- <ITERATIONS> – The number of times we need the command to print the information.
Note: To run the command infinite number of times, (basically an infinite loop), we can omit the
'vmstat 1'displays statistics with a one-second delay indefinite number of times.
Memory and Scheduling Statistics
We can display some extended information related to Memory, by running:
These summary statistics are self-explainable.
- The first set of lines deals with the amount of memory being used in the system:
- Total physical memory
- Currently used memory
- Active memory – used recently
- Inactive memory – not used recently
- Free memory
- Buffer memory
- Cache memory
- Swap memory information
- The following set of lines represents the CPU used in various ways:
- CPU used for high priority user processes (not-nice)
- Processor time used for less priority user processes (nice)
- CPU for kernel processes
- Idle CPU
- Processor for input/output management
- CPU for interrupt requests
- Processor time used for software interrupts
- CPU stolen by some virtual machine
- Next up are values related paging in Operating System:
- Number of pages paged in from virtual memory
- The number of pages paged out to virtual memory
- Number of pages read from swap memory
- Number of pages written to swap memory
- The last set of numbers denote:
- Number of interrupts since boot-time
- Number context switches done by the system scheduler
- The timestamp for the last boot-time
- The number of forks done to create child processes. (This information can directly be obtained by running
Display Disk Statistics Using vmstat Command
The command provides a similar kind of statistics for disk usage. It can be accessed by:
Each entry displays some crucial information:
- The number of disks present in the system.
- The number of partitions in the system.
- The total number of requested reads.
- The number of merged reads for increasing performance.
- The number of sectors already read from the disk.
- The period of time spent on reading the disk in milliseconds.
- The total number of requested writes.
- The number of merged writes for increasing performance.
- The number of sectors already written to the disk.
- The period of time spent on writing to the disk in milliseconds.
- The number of Input/Output currently inprogress.
- The period of time spent waiting for Input/Output.
Note: In certain versions of
'vmstat', the last two entries in the above output have been implemented incorrectly.
For detailed statistics on each disk usage, we can use
The above output displays the same statistics for every specific disk present in the system.
Memory usage by Linux kernel
Linux kernel implements a slab-level of memory management, for efficient use of memory in the system.
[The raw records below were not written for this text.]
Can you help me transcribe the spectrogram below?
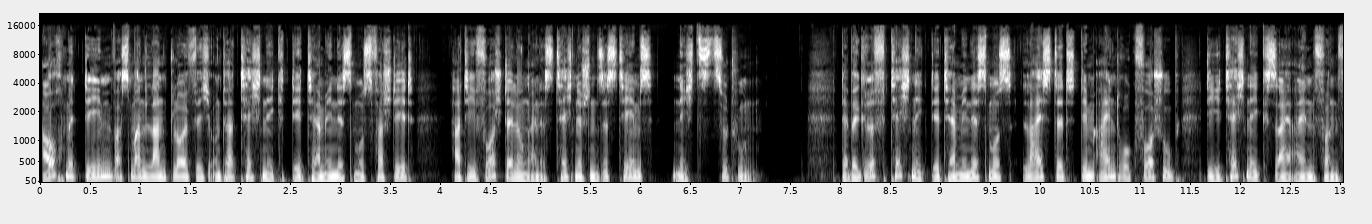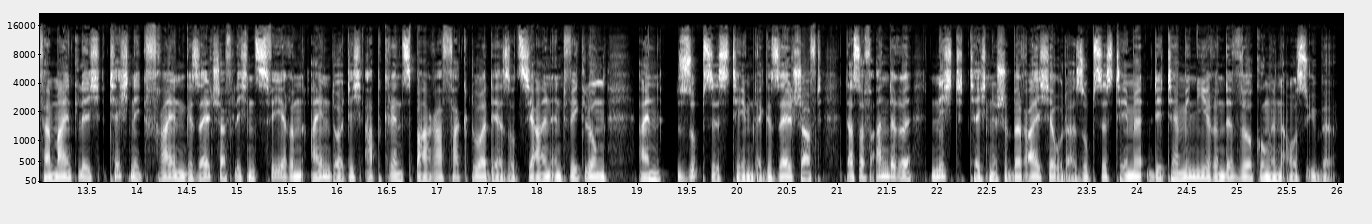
Auch mit dem, was man landläufig unter Technikdeterminismus versteht, hat die Vorstellung eines technischen Systems nichts zu tun. Der Begriff Technikdeterminismus leistet dem Eindruck Vorschub, die Technik sei ein von vermeintlich technikfreien gesellschaftlichen Sphären eindeutig abgrenzbarer Faktor der sozialen Entwicklung, ein Subsystem der Gesellschaft, das auf andere nicht-technische Bereiche oder Subsysteme determinierende Wirkungen ausübe.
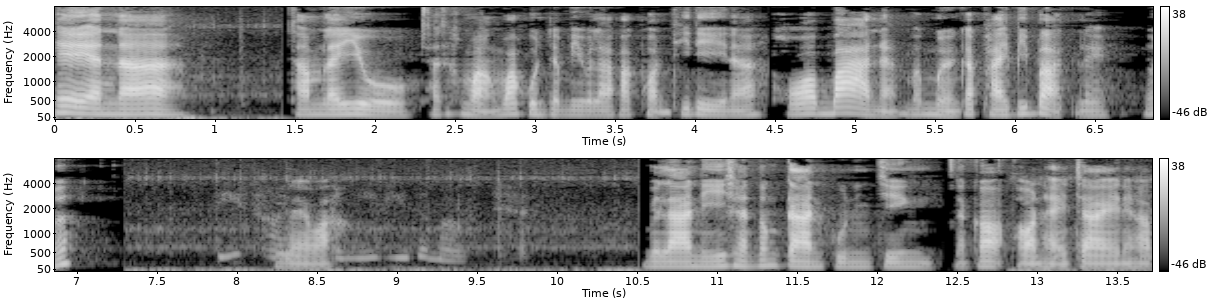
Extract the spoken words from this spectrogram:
เฮ้แอนนาทำอะไรอยู่ ฉันหวังว่าคุณจะมีเวลาพักผ่อนที่ดีนะ เพราะว่าบ้านน่ะ มันเหมือนกับภัยพิบัติเลยเฮ้อะไรวะ เวลานี้ฉันต้องการคุณจริงๆแล้วก็ถอนหายใจนะครับ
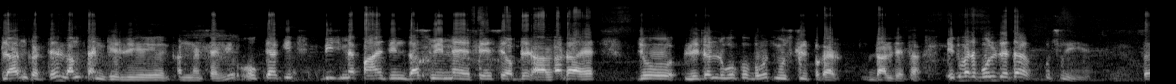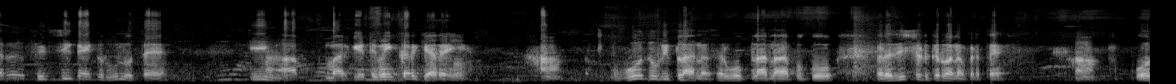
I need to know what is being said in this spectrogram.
प्लान करते हैं लॉन्ग टाइम के लिए करना चाहिए। वो क्या कि बीच में पाँच दिन, दस दिन में ऐसे ऐसे अपडेट आ रहा है, जो लीडर लोगों को बहुत मुश्किल पकड़ डाल देता। एक बार बोल देता, कुछ नहीं है। सर फिटसी का एक रूल होता है कि हाँ। आप मार्केट में कर क्या रहे हैं? हाँ। वो जो भी प्लान है सर वो प्लान आपको रजिस्टर्ड करवाना पड़ता है। हाँ। और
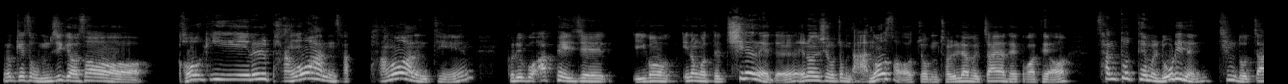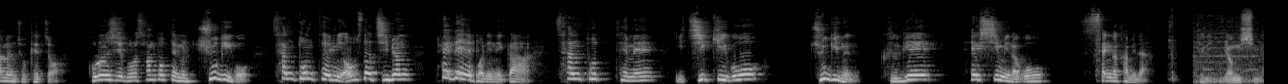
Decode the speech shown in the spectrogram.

The vmstat command provides information related to slabs maintained by the Linux kernel.
This sort of output can be obtained by:
The columns in the output means:
- The first column denotes the name of the slab (Cache).
- It is followed by the number of objects currently held in the slab (Num).
- Next up, is the total number of available objects present in the slab (Total).
- The next value is the size of the slab in bytes (Size).
- The last value is the number of pages present in each slab (Pages).
This pretty much sums up the important information presented by the
This concludes the guide to the usage of
'vmstat' command in Linux. In case, you are curious about some specifications of the command, then the manual pages will be the right path to follow.
The manual pages can be accessed by running
'man vmstat' on the terminal. We hope this article provided enough information to the reader.